Work in Progress

Books in Development

The Causes and Consequences of Threats and Violence against America’s Elected Officials

5.30.20 #JusticeForGeorgeFloyd protest in Grand Rapids, MI

In recent years elected officials in the United States have increasingly been targeted with threats of violence and actual violence by members of the public. The most extreme recent cases include the shootings of U.S. Congresswoman Gabby Giffords and Congressman Steve Scalise. The relatively small number of assassination attempts is part of a much broader trend toward frequent threats of harm and actual violence targeting elected officials. Several organizations such as the US Capitol Police (2023), the Secret Service (U.S. Secret Service 2022; CBS News 2017), the National League of Cities (2021), and the U.S. Conference of Mayors (2023) have produced reports that highlight the breadth and overtime rise of this phenomenon.  Many of these events are motivated by partisanship and ideology and are meant to coerce elected officials—especially those from the opposing party—to abandon their preferred political positions or take positions consistent with those of the person issuing the threat/committing the act of violence.

These actions can range from hate-filled calls and emails to threats of violence, property violence, stalking, and even physical violence. A substantial number of these incidents constitute criminal offenses, but our 100 in-depth interviews with elected officials and staff and reports by various organizations suggest that these incidents are underreported to authorities.

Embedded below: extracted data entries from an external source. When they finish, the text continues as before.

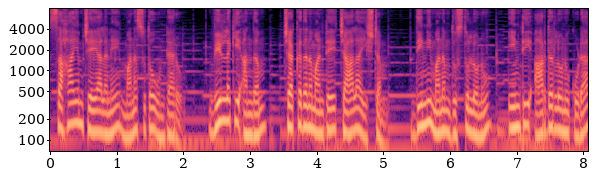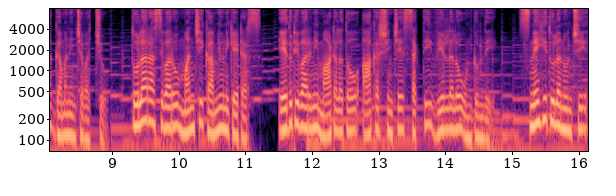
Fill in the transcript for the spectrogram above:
సహాయం చేయాలనే మనస్సుతో ఉంటారు. వీళ్ళకి అందం చక్కదనం అంటే చాలా ఇష్టం. దీన్ని మనం దుస్తుల్లోనూ ఇంటి ఆర్డర్లోనూ కూడా గమనించవచ్చు. తులారాశివారు మంచి కమ్యూనికేటర్స్. ఎదుటివారిని మాటలతో ఆకర్షించే శక్తి వీళ్ళలో ఉంటుంది. స్నేహితుల నుంచి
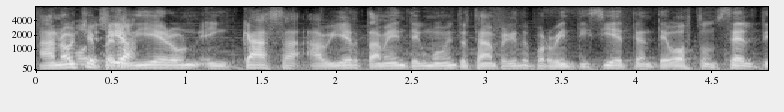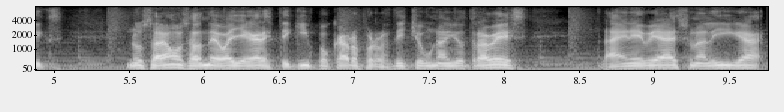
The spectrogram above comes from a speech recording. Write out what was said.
Anoche perdieron en casa abiertamente, en un momento estaban perdiendo por 27 ante Boston Celtics. No sabemos a dónde va a llegar este equipo, Carlos, pero lo has dicho una y otra vez. La NBA es una liga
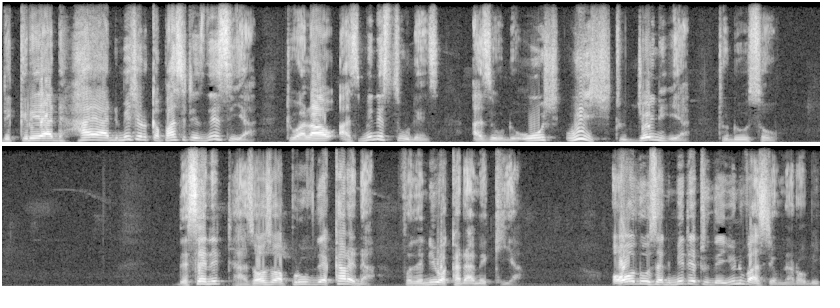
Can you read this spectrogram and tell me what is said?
declared higher admission capacities this year to allow as many students as would wish, wish to join here to do so. The Senate has also approved the calendar for the new academic year. All those admitted to the University of Nairobi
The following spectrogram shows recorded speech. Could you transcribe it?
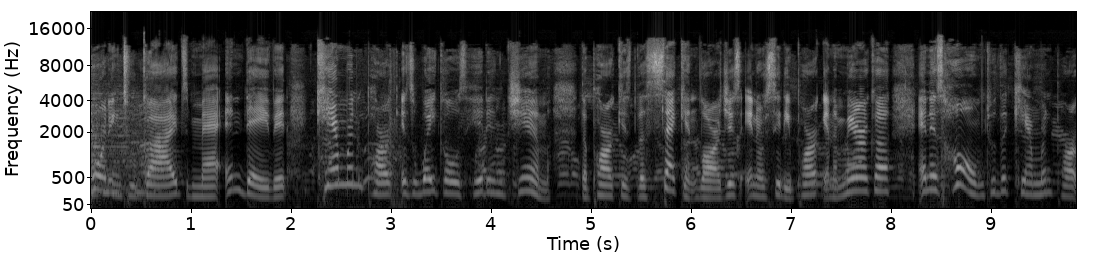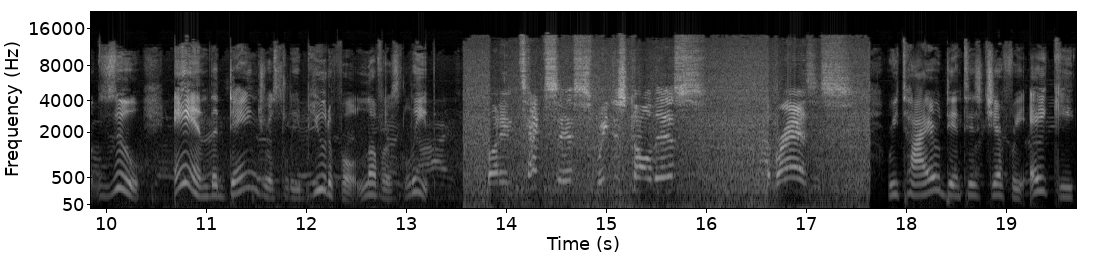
According to guides Matt and David, Cameron Park is Waco's hidden gem. The park is the second largest inner city park in America and is home to the Cameron Park Zoo and the dangerously beautiful Lover's Leap. But in Texas, we just call this the Brazos. Retired dentist Jeffrey Akey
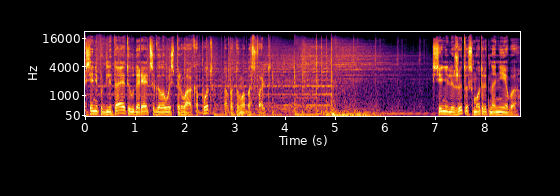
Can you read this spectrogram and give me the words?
Сеня подлетает и ударяется головой сперва о капот, а потом об асфальт. Сеня лежит и смотрит на небо,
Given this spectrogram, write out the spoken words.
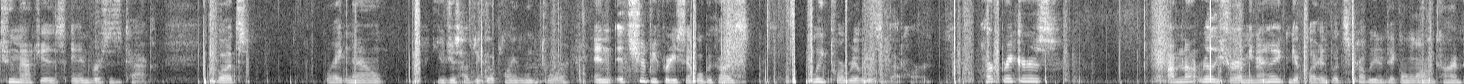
two matches in versus attack. But right now, you just have to go play in League Tour. And it should be pretty simple because League Tour really isn't that hard. Heartbreakers, I'm not really sure. I mean, I know you can get players, but it's probably going to take a long time.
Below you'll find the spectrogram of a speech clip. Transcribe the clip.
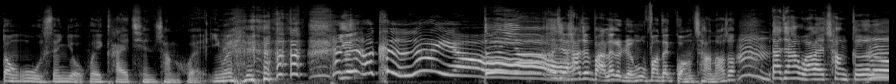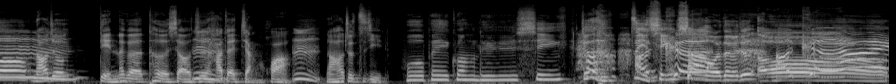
动物森友会开签唱会，因为因为可爱哦、对呀、而且他就把那个人物放在广场，然后说、大家我要来唱歌喽，然后就点那个特效，就是他在讲话，嗯，然后就自己我背光旅行，就 是自己清唱，我这个就是哦，好可爱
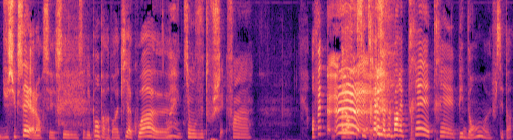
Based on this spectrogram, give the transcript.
Du succès, alors c'est, c'est, ça dépend par rapport à qui, à quoi. euh. Ouais, qui on veut toucher. Enfin. En fait, alors c'est très, ça peut paraître très très pédant, euh, je sais pas.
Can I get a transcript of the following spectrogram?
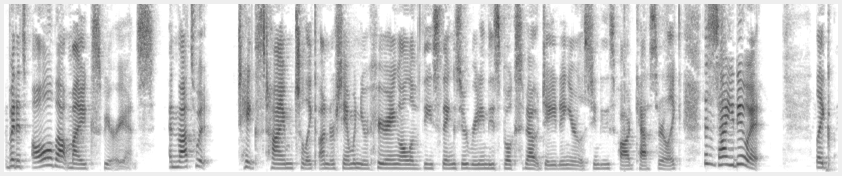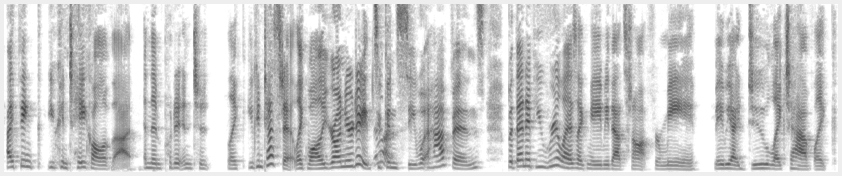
But it's all about my experience. And that's what takes time to like understand when you're hearing all of these things, you're reading these books about dating, you're listening to these podcasts, they're like, this is how you do it. Like, I think you can take all of that and then put it into like you can test it like while you're on your dates, yeah. you can see what happens. But then if you realize like maybe that's not for me, maybe I do like to have like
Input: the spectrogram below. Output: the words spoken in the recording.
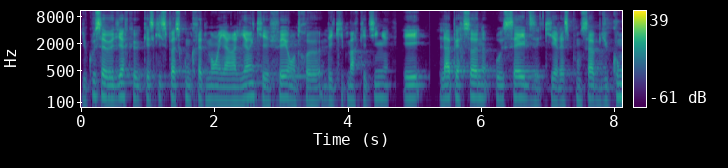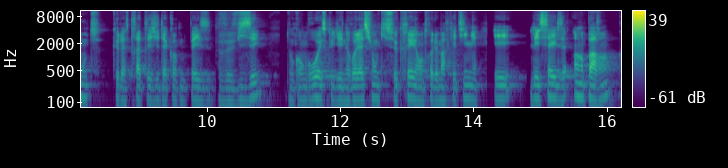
Du coup, ça veut dire que qu'est-ce qui se passe concrètement? Il y a un lien qui est fait entre l'équipe marketing et la personne au sales qui est responsable du compte que la stratégie d'account base veut viser. Donc en gros, est-ce qu'il y a une relation qui se crée entre le marketing et les sales un par un?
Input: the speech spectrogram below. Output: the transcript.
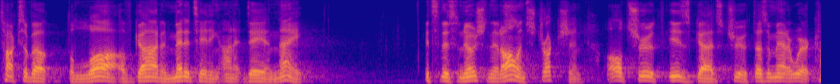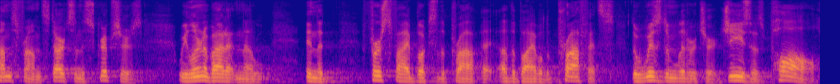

This project has four principal goals: 

  1. to systematically investigate the prevalence of threats and violence among local and state elected officials and their staff;
  2. assess the political and attitudinal consequences of exposure to threats and violence among elected officials and staff;
  3. develop recommended legislative interventions to prevent such phenomena and best practices to increase the security of elected officials and staff; and,
  4. test communications interventions among the American public aimed at developing appropriate messaging about this phenomenon that avoids normalizing political violence in the eyes of the public, reduces the likelihood of violent radicalization, and helps re-affirm norms of non-violence.

The project is supported by the Russell Sage Foundation, the U.S. Conference of Mayors, the Institute for Policy Research at Northwestern University, the Electoral Integrity Project at Harvard University, the Center for Effective Lawmaking at the University of Virginia, and Vanderbilt University, the UIC Office of the Vice Chancellor for Research, the Institute for Research on Race and Public Policy, and the Institute for Government and Public Affairs at the University of Illinois.

My collaborator on this project is Dr. Laurel Harbridge Yong from Northwestern University

Guns in America: Power, Groups, and Identities

(New York University Press, under contract)

Camo gunThis book project investigates the role that racial resentment and sexism have played in shaping Americans’ desire for guns, and support for gun rights, and opposition to the regulation of firearms. We use data from the American National Election Surveys (2000-2020), the General Election Survey (GSS), several nationally representative surveys fielded by YouGov (2015-223), and a series of priming and framing experiments to show the potency of racial and gender attitudes in shaping White, Black, and Latinx views on guns and gun politics.